Everybody has a favorite sports memory, a moment trapped in nostalgia that can come back so vividly that you can see every color, hear every noise, and feel the exact energy of the scene. For most Heat fans, that moment might be Ray Allen’s buzzer-beater to send the Heat into game seven against the Spurs, it might be LeBron’s “decision,” but for me, nothing will ever top the day Dwayne Wade became my sports hero.

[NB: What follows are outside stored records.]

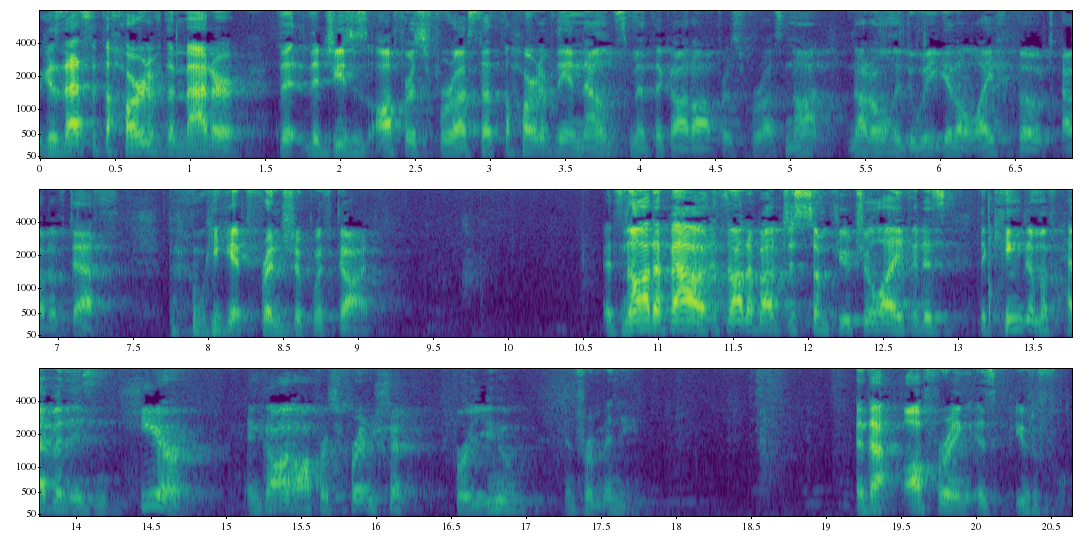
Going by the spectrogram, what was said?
Because that's at the heart of the matter that, that Jesus offers for us. That's the heart of the announcement that God offers for us. Not, not only do we get a lifeboat out of death, but we get friendship with God. It's not about, it's not about just some future life. It is the kingdom of heaven is here, and God offers friendship for you and for many. And that offering is beautiful.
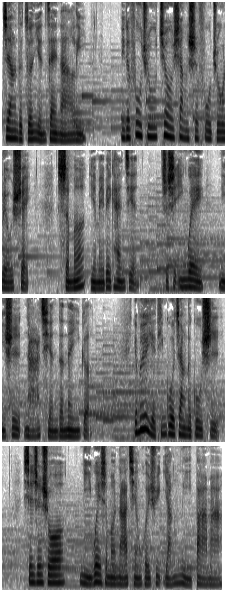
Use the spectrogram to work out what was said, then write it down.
这样的尊严在哪里？你的付出就像是付诸流水，什么也没被看见，只是因为你是拿钱的那一个。有没有也听过这样的故事？先生说：“你为什么拿钱回去养你爸妈？”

I was eight years old when my mother took me and my brother to my first ever sporting event: a midseason Heat-Jazz game at American Airlines Arena. Up until this point of the season, the Heat were 8-19 and the Jazz were 15-14. The Heat were just two seasons removed from their championship in 2006 and had become the worst team in the league. At the end of the season, Miami finished with a league-worst 15 wins. Utah was in the midst of a resurgence led by all-star point guard Deron Williams.
At eight years old, none of this meant anything to me. I knew I loved the Heat, and that they won a couple of years ago. I was wearing the 2006 championship shirt my mom picked me up from Sports Authority to the game. The other thing I knew was that Dwayne Wade was Miami’s favorite athlete, and that night, he proved that he was mine t as well.
The game was tight throughout, and the Jazz came back to tie the game at 102 points with just ten seconds left. Dwayne Wade brought the ball to half court, where he calmly dribbled with his back to the basket. With five seconds left, Wade exploded to the left of Deron Williams. With three seconds left, Wade stops his dribble, and pumps, causing Williams to fly past him. Wade then steps into his shot and fires. The ball clanks off of the top of the front rim and hangs in the air for what felt like an eternity. Somehow, the ball finds its way into the bottom of the net.
At that moment, Dwayne Wade became a superhero to me for the rest of my life. I know for a fact that I am not alone in this feeling. Entering his final season into the NBA, Dwayne Wade will be met with overwhelming cheers during every game, but for Miami, it will mean even more.
Wade has been ever-present in the Miami sports scene. Even after he left for Chicago and Cleveland, there was always a sense that he was simply on a hiatus, and would soon return to Wade County. Since being drafted in 2003, Wade has become the face of the Heat. Wade brought 3 championships, including the organization’s first in 2006, where he earned finals MVP. Wade played a pivotal role in luring LeBron James and Chris Bosh to Miami, leading the team to back to back championships in 2012 and 2013.
While other stars (including Shaq and LeBron) were present with Wade during the team’s successes, there was never any doubt about who the main attraction was. In Wade’s own words, “This is my house.” Dwayne Wade made Miami a sports town for the first time in modern history. Outside of the Dolphins’ dominance in the early seventies, Miami has rarely seen victory. But the Wade-era made Miami love sports again.
Miami too often receives flack for being a bandwagon basketball fan base, but nothing is further from the truth. Through thick and thin, the city was buzzing with basketball fever all thanks to Dwayne Wade’s electrifying play. Wade always gave something for us to root for (even during the down of seasons), and made a trip to the American Airlines Arena worthwhile. Much like when I was eight, the post-LeBron era started out rough, but I still attended multiple games to see a star perform.
While known for being the Heat’s star man on the court, Wade became legendary to the City of Miami due to his reputation away from the game. Wade has been involved with several charities in Miami and has organized multiple events in support of the community. In 2016, D-Wade put together a six-mile bike ride, which saw police officers and community members coming together to participate in the ride to raise awareness for community safety and to promote peace. If you were unaware, Wade was playing in Chicago for the Bulls at the time of the event, but his unparalleled commitment to Miami brought him back to the sunshine state for the event.
More recently, Dwayne Wade was a huge supporter of the survivors of the Marjory Stoneman Douglas shooting in Parkland, Florida. Wade met with students and donated thousands to the March For Our Lives. D-Wade commisioned an art exhibit that featured a mural of Joaquin Oliver, one of the murdered students who was buried in Wade’s jersey. Wade also created an ongoing scholarships named after the victims of the shooting.
Dwayne Wade does not just embody the Heat, he embodies the City of Miami. When Wade finishes his last dance in the American Airlines Arena, there will be an enormous hole in the Miami sports world. Fortunately for Heat fans, the memories we have of Wade will never be forgotten.